Mosaic Funds $69M Construction Loan for California Student Housing
A large student-housing project in Merced, Calif., will go up with help from a $68.8 million construction loan from Mosaic Real Estate Credit, the lender announced this week.
The 885-bed private dormitory, which is being constructed by Michigan-based Shamrock Acquisitions, will go up near the campus of the University of California, Merced, which opened in 2005 and remains the U.C. system’s newest university. Shamrock will use the proceeds to refinance outstanding development debt and to pay for construction and other site work, according to a Mosaic spokesman.
Merced Station, as the project is known, will rise at 2980 East Yosemite Avenue in the San Joaquin Valley town in Central California, about 75 miles east of San Jose. The building site is about equidistant between the UC Merced campus and downtown Merced, a city of about 80,000 that’s also an important center for almond and dairy farming.
Scott Meredith of George Smith Partners arranged the mortgage loan on behalf of Shamrock.
The sprawling Merced Station will include 15 residential buildings on a 17-acre site that will also provide common spaces and some retail tenants. Students will live in a mix of two-, three- and four-bedroom units. And, as has become de rigueur for new-construction private student housing, the development will also feature its fair share of resort-like amenities, such as a swimming pool and a spa.
Along with U.C. Davis and U.C. Riverside, U.C. Merced is one of only a few of the nine other U.C.-system schools not located in one of California’s densely populated coastal regions. Planning for the Merced campus began in 1985, and it has proved a popular draw for its primarily California-native student body, which has quadrupled to 8,500 students since 2005.

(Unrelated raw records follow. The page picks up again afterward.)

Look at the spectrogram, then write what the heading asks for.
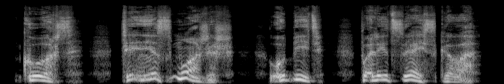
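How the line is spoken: Breathless, strained. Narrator (Russian): задыхаясь, выдавил из себя Хэтэуэй

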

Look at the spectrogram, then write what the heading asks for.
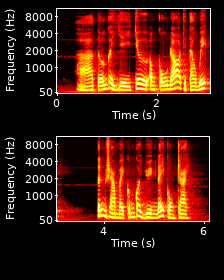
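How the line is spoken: Husky calm drawl. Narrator (Vietnamese): ông Tâm cất giọng khề khà, bình thản nói

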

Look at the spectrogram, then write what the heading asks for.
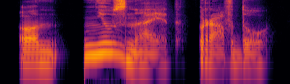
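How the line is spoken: Deadly menacing tone. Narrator (Russian): произнес он смертельно опасным тоном

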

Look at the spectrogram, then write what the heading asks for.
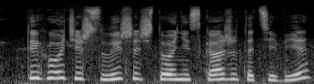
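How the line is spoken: Merry laughing. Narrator (Russian): Эдуард весело засмеялся

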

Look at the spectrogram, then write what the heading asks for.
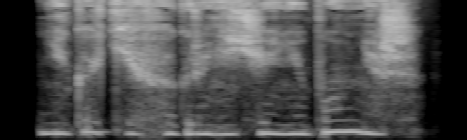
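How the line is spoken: Breathless broken whisper. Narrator (Russian): выдохнула прерывистым шепотом

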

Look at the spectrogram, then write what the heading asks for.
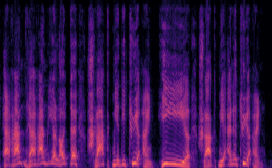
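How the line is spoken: Shouted loudly. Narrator (German): laut schrie

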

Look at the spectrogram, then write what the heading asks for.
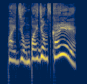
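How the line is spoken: Frightened whisper. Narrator (Russian): испуганно зашептала

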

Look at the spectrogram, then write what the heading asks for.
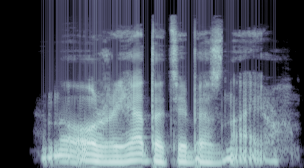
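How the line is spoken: Grumbling woman. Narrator (Russian): проворчала женщина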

The university expects that figure to grow to 10,000 by the end of next year, and has planned a $1.3 billion campus expansion that will double the size of its facilities. Meanwhile, construction of Merced Station is set to be finished in time for the beginning of the 2021-2022 school year.
Drawn to the sector by growing student populations, developers have joined the race to build private dorms from coast to coast, but their efforts have not always landed on solid footing. Commercial mortgage-backed securities (CMBS) lending — which offers easily tracked data — tells the story well. More than 15 percent of the $1.53 billion in CMBS student-housing debt issued over the last 10 years is currently delinquent, a rate six times higher than for the overall CMBS market.
The tactic of wooing students with a slew of la-di-da amenities — which elsewhere include features such as tanning beds and video game rooms — has contributed to the sector’s instability, according to Manus Clancy, an executive at Trepp.
“Somewhere along the line, the notion of the starving student disappeared,” Clancy told Commercial Observer in September. “Now [developers are chasing] the student that has everything and who wants the apartment that has everything. That doesn’t seem quite as steady.”
Representatives for Mosaic and Shamrock didn’t immediately respond to inquiries.